  • Damages. The accident led to actual harm for the plaintiff that is measurable, such as out-of-pocket medical expenses or lost wages from being unable to work.

What Is New York’s Law Regarding Comparative Negligence?

Across the U.S., there are multiple ways states view negligence and how it affects personal injury cases.

  • Contributory negligence. Only a handful of states use this. It says that if the plaintiff were even somewhat responsible for the accident that caused the injury, they don’t have the right to pursue damages.
  • Modified comparative negligence. States that use this require the plaintiff to be less than 50% or 51% responsible (depending on the state) for the accident in order to be eligible for damages. However, the damages they receive will be reduced by the percentage they’re deemed at fault. So if the speeding truck driver hits a car and causes the driver to suffer a brain injury, but the car’s driver ran a red light, the injured person might be found 40% at fault and have their damages reduced by that amount.
  • Pure comparative negligence. The injured person’s recovery is reduced by the percentage of fault assigned to them by the jury. So, for example, a jury can determine that the plaintiff is 99% responsible for the accident, so they will only receive 1% of the damages awarded.

New York is a pure comparative negligence state. It is important that the plaintiff work with an experienced attorney to make sure that the defendant is held accountable for the pain and suffering that their negligence has inflicted upon the injured person. The defendant’s insurance representative or lawyer is going to work hard to persuade a jury to push as much fault for the accident onto the plaintiff as possible in order to reduce their payout.

Is it Possible to Receive Damages Without Going to Trial?

It’s not only possible but likely. The vast majority of personal injury cases are settled prior to the start of trial. Some cases can even be settled without commencing a lawsuit, which can benefit both the plaintiff and the defendant. Lawsuits can take a long time to resolve depending upon the particular county.

Attempting to negotiate the settlement of a personal injury claim without having a lawyer on your side is very risky. Insurance representatives are trained in negotiating. Many of them have worked in the industry for years and know how to pressure an unrepresented person into resolving their claim for less than it is actually worth. It is very important to the success of your injury claim that you work with an experienced personal injury attorney. These negotiations can be complex. The defendant’s insurance representative or lawyer is not going to be on your side. They work on behalf of the defendant–not the plaintiff.
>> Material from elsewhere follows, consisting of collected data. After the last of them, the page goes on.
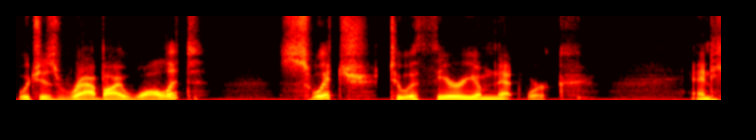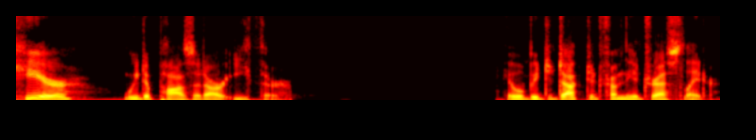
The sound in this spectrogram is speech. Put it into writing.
which is Rabby Wallet, switch to Ethereum network. And here we deposit our Ether. It will be deducted from the address later.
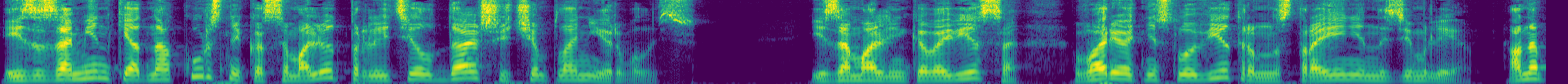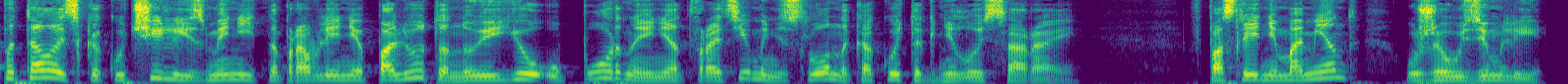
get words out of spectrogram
Из-за заминки однокурсника самолет пролетел дальше, чем планировалось. Из-за маленького веса Варю отнесло ветром настроение на земле. Она пыталась, как учили, изменить направление полета, но ее упорно и неотвратимо несло на какой-то гнилой сарай. В последний момент, уже у земли,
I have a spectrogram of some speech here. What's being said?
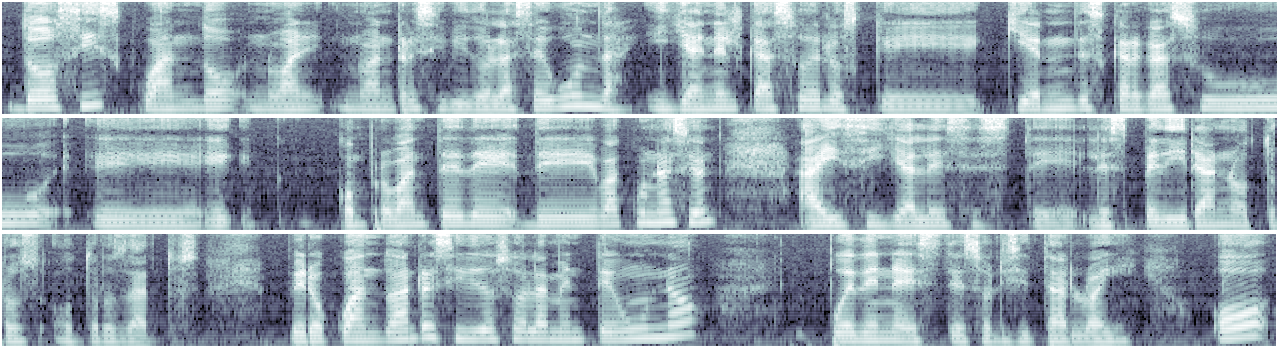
dosis cuando no han, no han, recibido la segunda. Y ya en el caso de los que quieren descargar su eh, comprobante de, de, vacunación, ahí sí ya les, este, les pedirán otros, otros datos. Pero cuando han recibido solamente uno, pueden este, solicitarlo ahí. O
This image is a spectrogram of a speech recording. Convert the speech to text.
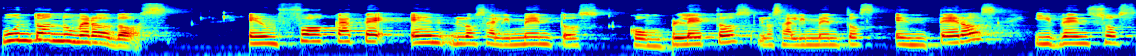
Punto número dos. Enfócate en los alimentos completos, los alimentos enteros y densos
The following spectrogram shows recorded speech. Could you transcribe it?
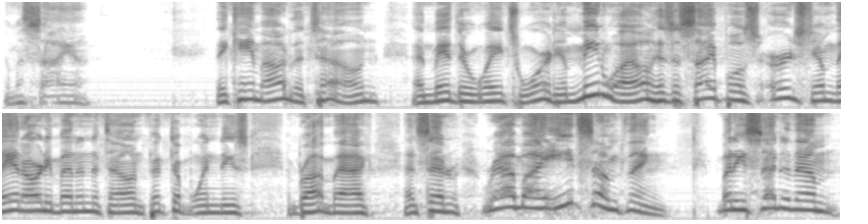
the Messiah? They came out of the town and made their way toward him. Meanwhile, his disciples urged him. They had already been in the town, picked up Wendy's, and brought back, and said, Rabbi, eat something. But he said to them,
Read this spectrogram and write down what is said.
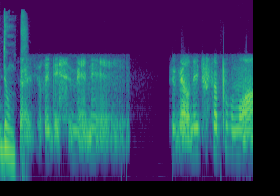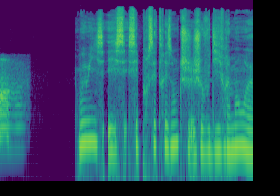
Donc. Ça a duré des semaines et je gardais tout ça pour moi. Oui, oui, et c'est pour cette raison que je, vous dis vraiment euh,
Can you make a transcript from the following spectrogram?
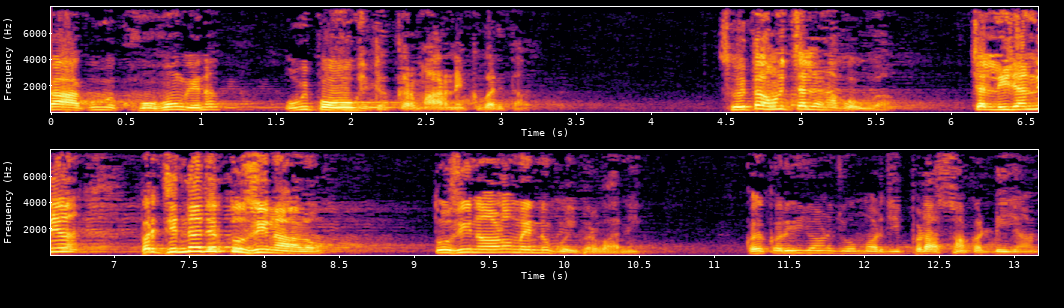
ਘਾਹ ਕੋ ਖੋਹੋਗੇ ਨਾ, ਉਹ ਵੀ ਪਊਗੀ ਟੱਕਰ ਮਾਰਨ ਇੱਕ ਵਾਰੀ ਤਾਂ। ਸੋ ਇਹ ਤਾਂ ਹੁਣ ਚੱਲਣਾ ਪਊਗਾ। ਚੱਲੀ ਜਾਂਦੇ ਆ ਪਰ ਜਿੰਨਾ ਚਿਰ ਤੁਸੀਂ ਨਾਲ ਹੋ, ਤੁਸੀਂ ਨਾਲ ਹੋ, ਮੈਨੂੰ ਕੋਈ ਪਰਵਾਹ ਨਹੀਂ। ਕੋਈ ਕਰੀ ਜਾਣ, ਜੋ ਮਰਜ਼ੀ ਪੜਾਸਾਂ ਕੱਢੀ ਜਾਣ।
What Should I Do if I Might Have Suffered a Brain Accident from an Accident in New York?

If you suspect you or a loved one one has suffered a brain injury, the first thing you should do is see a doctor immediately. Do not just assume that everything will be fine if you just rest. Even if you don’t feel all that bad, brain injuries are serious. Left untreated, they can worsen and become dangerous, even life-threatening.

Then call Greenspan & Greenspan Injury Lawyers at 914-946-2500 for a free initial consultation with one of our White Plains, NY, personal injury attorneys. Our experienced, knowledgeable attorneys can walk through the specifics of your case with you and determine what might be the best approach to claiming damages or filing a lawsuit.

It is also essential that you do not have any conversations with any investigator or insurance representative of the driver or owner of the vehicle responsible for the collision until you have received legal advice. You may be contacted by an insurance representative or investigator who claims that they want to obtain your side of the story. Some insurance representatives try to contact you in an attempt to persuade you to accept fault for the accident or sign a document where you agree to accept a much lower settlement agreement than you might otherwise receive. Don’t let this happen to you! Refer all communications to your attorney.